[[ Data records, beginning ]]
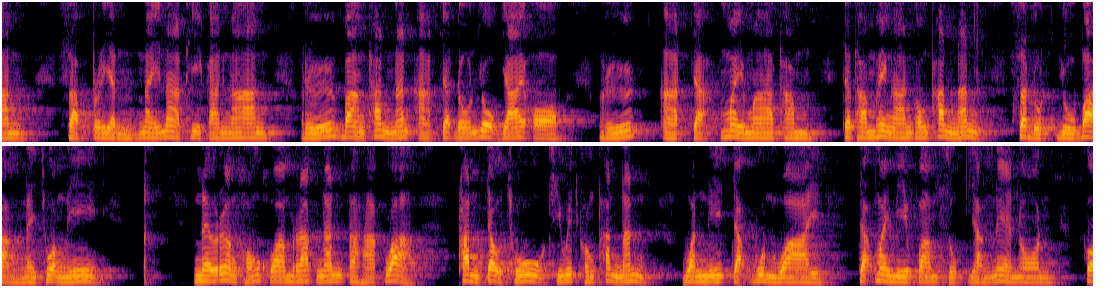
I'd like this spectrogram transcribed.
ารสับเปลี่ยนในหน้าที่การงาน หรือบางท่านนั้นอาจจะโดนโยกย้ายออก หรืออาจจะไม่มาทำจะทำให้งานของท่านนั้น สะดุดอยู่บ้างในช่วงนี้ ในเรื่องของความรักนั้นถ้าหากว่า ท่านเจ้าชู้ชีวิตของท่านนั้น วันนี้จะวุ่นวาย จะไม่มีความสุขอย่างแน่นอน ก็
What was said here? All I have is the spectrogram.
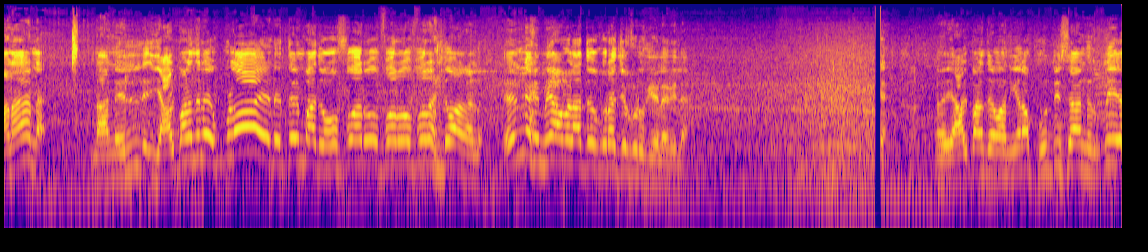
ஆனால் நான் நெல் யாழ்ப்பாணத்தில் இவ்வளோ எடுத்தேன் பார்த்து ஆஃபர் ஆஃபர் ஆஃபர்ன்ட்டு வாங்கல. என்னையுமே அவ்வளோத்துக்கு குறைச்சி கொடுக்கல விலை. யாழ்ப்பாணத்தில் வந்தீங்கன்னா புதுசாக நிறைய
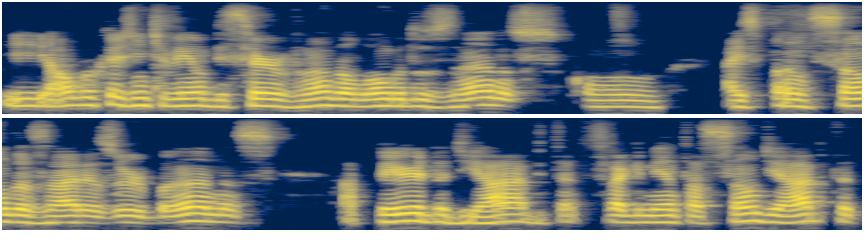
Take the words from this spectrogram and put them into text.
E algo que a gente vem observando ao longo dos anos, com a expansão das áreas urbanas, a perda de hábitat, fragmentação de hábitat,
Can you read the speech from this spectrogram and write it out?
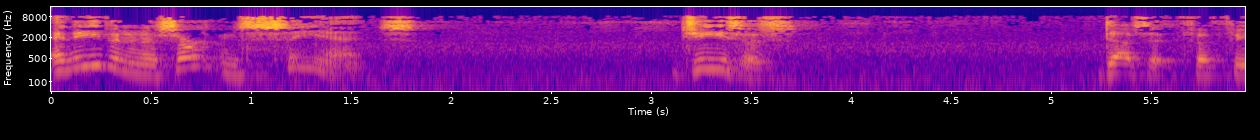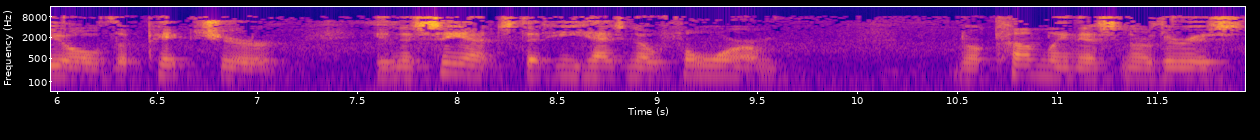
And even in a certain sense, Jesus doesn't fulfill the picture in the sense that he has no form, nor comeliness, nor there is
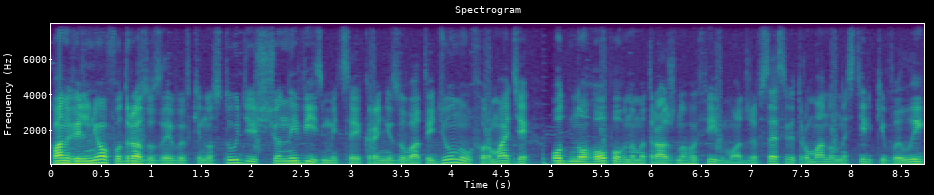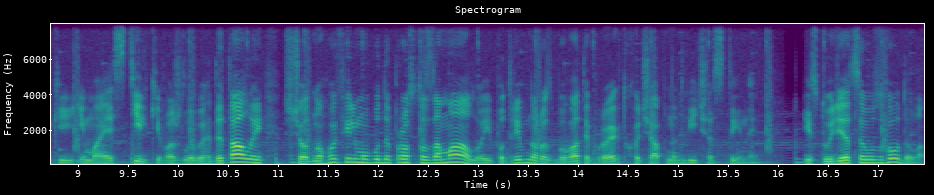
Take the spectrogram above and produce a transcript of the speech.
Пан Вільньов одразу заявив кіностудії, що не візьметься екранізувати Дюну у форматі одного повнометражного фільму, адже всесвіт роману настільки великий і має стільки важливих деталей, що одного фільму буде просто замало, і потрібно розбивати проект хоча б на дві частини. І студія це узгодила.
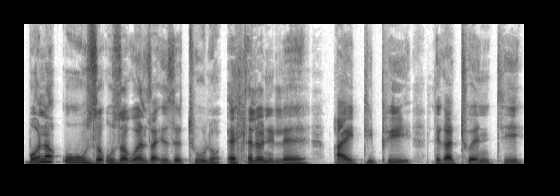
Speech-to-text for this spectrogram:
bona uze uzokwenza izethulo ehlelweni le-idp lika-20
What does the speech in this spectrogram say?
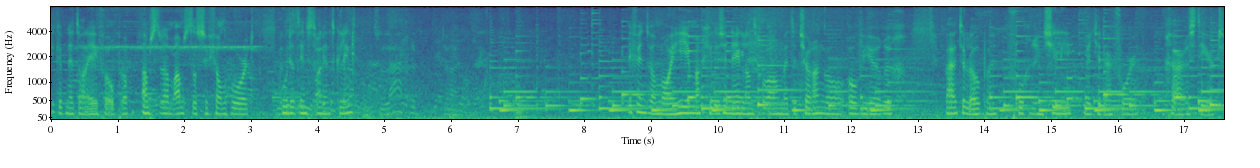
Ik heb net al even op, op Amsterdam Amstelstation gehoord hoe dat instrument klinkt. Ik vind het wel mooi. Hier mag je dus in Nederland gewoon met de charango over je rug buiten lopen. Vroeger in Chili werd je daarvoor gearresteerd.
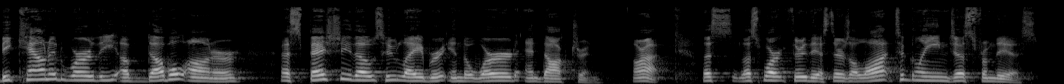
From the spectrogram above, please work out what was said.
be counted worthy of double honor especially those who labor in the word and doctrine. All right, let's, let's work through this. There's a lot to glean just from this,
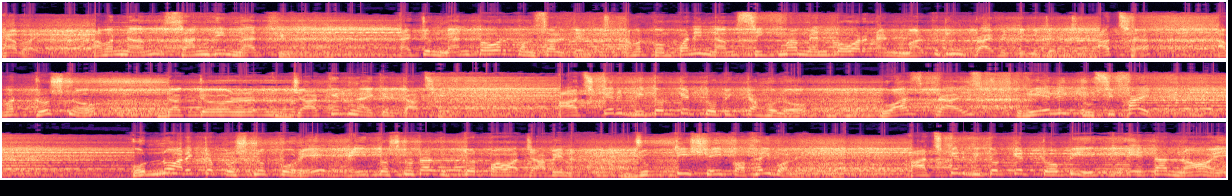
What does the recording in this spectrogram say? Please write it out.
হ্যাঁ ভাই। আমার নাম সান্ডি ম্যাথিউ, একজন ম্যান পাওয়ার কনসালটেন্ট। আমার কোম্পানির নাম Sigma man power and marketing private limited. আচ্ছা আমার প্রশ্ন ডক্টর জাকির নায়কের কাছে। আজকের বিতর্কের টপিকটা হলো ওয়াজ ক্রাইস্ট রিয়েলি ক্রুসিফাইড অন্য আরেকটা প্রশ্ন করে এই প্রশ্নটার উত্তর পাওয়া যাবে না। যুক্তি সেই কথাই বলে, আজকের বিতর্কের টপিক এটা নয়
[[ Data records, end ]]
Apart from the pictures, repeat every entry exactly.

:: Exercise answer ::
I'd like this spectrogram transcribed.
ารสับเปลี่ยนในหน้าที่การงาน หรือบางท่านนั้นอาจจะโดนโยกย้ายออก หรืออาจจะไม่มาทำจะทำให้งานของท่านนั้น สะดุดอยู่บ้างในช่วงนี้ ในเรื่องของความรักนั้นถ้าหากว่า ท่านเจ้าชู้ชีวิตของท่านนั้น วันนี้จะวุ่นวาย จะไม่มีความสุขอย่างแน่นอน ก็
What was said here? All I have is the spectrogram.
ஆனால் நான் நெல் யாழ்ப்பாணத்தில் இவ்வளோ எடுத்தேன் பார்த்து ஆஃபர் ஆஃபர் ஆஃபர்ன்ட்டு வாங்கல. என்னையுமே அவ்வளோத்துக்கு குறைச்சி கொடுக்கல விலை. யாழ்ப்பாணத்தில் வந்தீங்கன்னா புதுசாக நிறைய
Take the words from this spectrogram and put them into text.
E algo que a gente vem observando ao longo dos anos, com a expansão das áreas urbanas, a perda de hábitat, fragmentação de hábitat,
Can you read the speech from this spectrogram and write it out?
And even in a certain sense, Jesus doesn't fulfill the picture in the sense that he has no form, nor comeliness, nor there is
Take the spectrogram above and produce a transcript of the speech.
Пан Вільньов одразу заявив кіностудії, що не візьметься екранізувати Дюну у форматі одного повнометражного фільму, адже всесвіт роману настільки великий і має стільки важливих деталей, що одного фільму буде просто замало, і потрібно розбивати проект хоча б на дві частини. І студія це узгодила.
Speech-to-text for this spectrogram:
bona uze uzokwenza izethulo ehlelweni le-idp lika-20
What does the speech in this spectrogram say?
Ik heb net al even op, op Amsterdam Amstelstation gehoord hoe dat instrument klinkt. Ik vind het wel mooi. Hier mag je dus in Nederland gewoon met de charango over je rug buiten lopen. Vroeger in Chili werd je daarvoor gearresteerd.
From the spectrogram above, please work out what was said.
be counted worthy of double honor especially those who labor in the word and doctrine. All right, let's, let's work through this. There's a lot to glean just from this,
What does the recording in this spectrogram say? Please write it out.
হ্যাঁ ভাই। আমার নাম সান্ডি ম্যাথিউ, একজন ম্যান পাওয়ার কনসালটেন্ট। আমার কোম্পানির নাম Sigma man power and marketing private limited. আচ্ছা আমার প্রশ্ন ডক্টর জাকির নায়কের কাছে। আজকের বিতর্কের টপিকটা হলো ওয়াজ ক্রাইস্ট রিয়েলি ক্রুসিফাইড অন্য আরেকটা প্রশ্ন করে এই প্রশ্নটার উত্তর পাওয়া যাবে না। যুক্তি সেই কথাই বলে, আজকের বিতর্কের টপিক এটা নয়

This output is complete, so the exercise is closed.